Friday Fave: Tigers!

Chinese bronze tiger fittings from 900 BCE; F1935.21 and F1935.22

Chinese bronze tiger fittings from 900 BCE; F1935.21 and F1935.22

This post inaugurates our Friday Fave blog series, featuring museum insiders taking a closer look at their favorite works of art.

What is my favorite object in the Freer? That often depends on my mood. I have favorites within categories: favorite painting, favorite sculpture, favorite monster or god … I could go on.

So, though I have been asked to talk about my favorite object, I am going to talk about the object I most want to touch, regardless of mood. In the back of the Freer’s gallery 18, there are two tigers made of bronze that peek out of their case, ready to be loved.

Anthropomorphization? Absolutely. Every single time I see them.

These two 3,000-year-old kitties call out to me whenever they catch my eye. Their fierce teeth, held up in a friendly, reserved expression, assure me that they would enjoy a bit of a scratch behind the ear or under the chin. I love these tigers because of the emotional tug they have on me. I am in awe that, thousands of years ago, an artist created these bronzes with such attention to detail, understanding of human and animal emotions, and love, that they continue to find admirers from near and far.

Learn more about ancient Chinese bronzes in the Freer|Sackler collections.

Digitocracy!

Digitally altered detail, tomb guardian creature; China, Tang dynasty, ca. 700–740; lead-glazed earthenware; Gift of the Else Sackler Foundation, S1997.24

Digitally altered detail, tomb guardian creature; China, Tang dynasty, ca. 700–740; lead-glazed earthenware; Gift of the Else Sackler Foundation, S1997.24

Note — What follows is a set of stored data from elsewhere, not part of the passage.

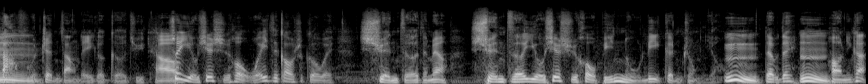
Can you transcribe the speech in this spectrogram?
大幅震荡的一个格局。好，所以有些时候我一直告诉各位，选择怎么样？选择有些时候比努力更重要。嗯，对不对？嗯，好，你看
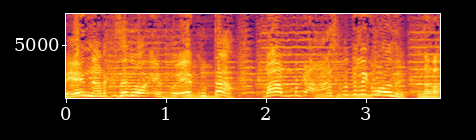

With a new year, the Freer|Sackler launches a new initiative: Open F|S. We’ve digitized our entire collection and today, we’re making it available to the public. That’s thousands of works now ready for you to download, modify, and share for noncommercial purposes. As Freer|Sackler Director Julian Raby said, “We strive to promote the love and study of Asian art, and the best way we can do so is to free our unmatched resources for inspiration, appreciation, academic study, and artistic creation.” More facts and figures about the project can be found in the infographic below.

Tomorrow, we’ll also introduce the Friday Fave, a weekly blog series in which Freer|Sackler insiders will describe their favorite objects in the newly digitized collections. It’s a chance for us to share with you what inspires us, in the hopes that in the coming months, you’ll tell us your own stories about cherished F|S objects. To participate further, sign up to be a beta tester and help us ensure the ongoing success of Open F|S as it expands and evolves.

Happy New Year, and Happy Open F|S!

Freer|Sackler digitization infographic.